There is a simple reason why they do this as I learned recently in a lecture by the famed economist, Michael Porter and Katherine Gehl, an entrepreneur, CEO and political reformer. In a paper titled, “Why Competition in the Politics Industry Is Failing America”*, they analyze politics as if it were any other business sector. Given the millions of customers and trillions in spending that made some sense to me.
What they found was an entrenched duopoly like Coke and Pepsi, whose major focus was erecting barriers to new entrants. They pointed to the “sore loser rule.” That rule prohibits a candidate that lost their party’s primary election from running in the general election as an independent. It is reminiscent of some banana republic where the ruling party remains in power because all the opposition candidates were disqualified. Remarkably, this is the law in 44 states, apparently achieving strong bi-partisan support from politicians almost everywhere. (You may recall the Connecticut – Lieberman exception).
This is why, in the vast majority of congressional districts, winning the primary is all that matters.
Here is a more current example of those barriers to competition. Newly minted congresswoman, Alexandra Ocasio-Cortez, is threatening to “primary” democratic congressmen who vote with the Republicans on any issue. To protect their incumbents, the Democratic Congressional Campaign Committee (DCCC) says they will blacklist and boycott any firm that does work for any primary challenger. Imagine if Amazon told suppliers that they would not sell any product that was also available at Walmart.com.
There should be a law!
Well, actually there are laws, just not for the Political Industry.
Unlike the private sector, there is no prohibition against restraint of trade in politics. The Federal Election Commission is controlled by the duopoly with 3 commissioners from each party. Generally, they enact rules about campaign financing that mostly restrict independents. For example, I can contribute $101,700 to the national Democratic Party campaign committees but only $2,700 to an independent campaign committee.
Clearly, the duopoly does not need to consider the vast majority of customers (voters). They only need to cater to the voters that will decide the primary election. Ocasio-Cortez is a perfect example of this phenomenon. In a district with 235,745 registered democrats, she won the primary and hence the general election with only 15,897, votes or 6.7% of the total. That is pretty close to a three-sigma win.
Politicians do not focus on solutions to our key issues because they need those issues to “energize the base” for their next primary campaign. (See “fear” above) Immigration is a classic example where both parties see it as a winning issue for their base. Meanwhile, if you randomly selected 20 Americans from across the country they would likely come up with a reasonable immigration solution in a few hours.
It is no surprise that Porter and Gehl determined that the share of salient issues deadlocked in congress has risen to 74% from 26% in the last eighty years.
But aren’t national elections different? Yes they are. The nominees, however, are a product of the same partisan primary process. How many times in the last few cycles have you voted for the “lesser of two evils” for president?

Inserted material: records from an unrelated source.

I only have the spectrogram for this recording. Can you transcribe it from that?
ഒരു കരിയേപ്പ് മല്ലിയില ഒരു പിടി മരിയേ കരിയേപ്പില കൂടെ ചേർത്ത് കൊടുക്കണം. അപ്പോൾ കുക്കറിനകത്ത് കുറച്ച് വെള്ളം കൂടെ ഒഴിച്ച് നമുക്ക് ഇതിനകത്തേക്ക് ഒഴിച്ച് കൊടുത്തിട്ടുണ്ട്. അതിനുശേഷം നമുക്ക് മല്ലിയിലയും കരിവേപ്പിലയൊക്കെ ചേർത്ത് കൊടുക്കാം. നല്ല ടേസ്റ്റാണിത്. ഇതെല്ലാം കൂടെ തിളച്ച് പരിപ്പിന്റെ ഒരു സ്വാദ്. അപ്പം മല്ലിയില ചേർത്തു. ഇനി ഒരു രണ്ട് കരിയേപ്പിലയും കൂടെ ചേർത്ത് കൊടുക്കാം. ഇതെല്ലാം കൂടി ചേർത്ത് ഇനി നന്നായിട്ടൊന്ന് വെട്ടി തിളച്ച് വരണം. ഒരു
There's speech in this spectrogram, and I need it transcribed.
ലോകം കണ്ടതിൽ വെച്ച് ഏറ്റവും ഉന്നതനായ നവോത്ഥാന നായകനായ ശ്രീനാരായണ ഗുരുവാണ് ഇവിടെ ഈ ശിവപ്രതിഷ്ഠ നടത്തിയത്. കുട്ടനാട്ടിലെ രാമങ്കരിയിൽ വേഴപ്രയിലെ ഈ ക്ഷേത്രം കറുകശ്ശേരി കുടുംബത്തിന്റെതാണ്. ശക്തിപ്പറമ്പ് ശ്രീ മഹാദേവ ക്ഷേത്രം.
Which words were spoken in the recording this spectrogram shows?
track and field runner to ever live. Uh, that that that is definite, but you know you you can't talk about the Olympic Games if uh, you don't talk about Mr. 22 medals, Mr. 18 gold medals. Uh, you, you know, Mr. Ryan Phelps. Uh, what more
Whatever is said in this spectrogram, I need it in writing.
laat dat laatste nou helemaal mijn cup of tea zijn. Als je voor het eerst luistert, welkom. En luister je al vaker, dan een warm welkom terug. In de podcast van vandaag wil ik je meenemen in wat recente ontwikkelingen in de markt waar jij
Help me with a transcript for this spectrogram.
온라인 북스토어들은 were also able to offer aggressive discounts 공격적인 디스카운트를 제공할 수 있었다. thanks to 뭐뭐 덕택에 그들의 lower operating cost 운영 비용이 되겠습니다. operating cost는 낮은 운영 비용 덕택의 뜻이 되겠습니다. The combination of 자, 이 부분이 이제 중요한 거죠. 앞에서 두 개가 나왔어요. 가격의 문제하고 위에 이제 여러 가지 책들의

Porter and Gehl have several recommendations to disrupt the duopoly. Their key idea is a non-party primary with the top four candidates going on to a general election where ranked-choice voting will produce an instant run-off in the event no candidate wins an absolute majority.
Imagine how the 2016, campaign might have been different if the candidates needed to consider who the Gary Johnson and Jill Stein voters would select as their second pick? In an election like 2016, where no candidate won a majority of the popular vote nationally, the instant run-off would have decided the outcome in 13 states accounting for 127 electoral votes.
With 47% of the electors up for grabs in an instant run-off, the campaigns and even the nominees might have been very different.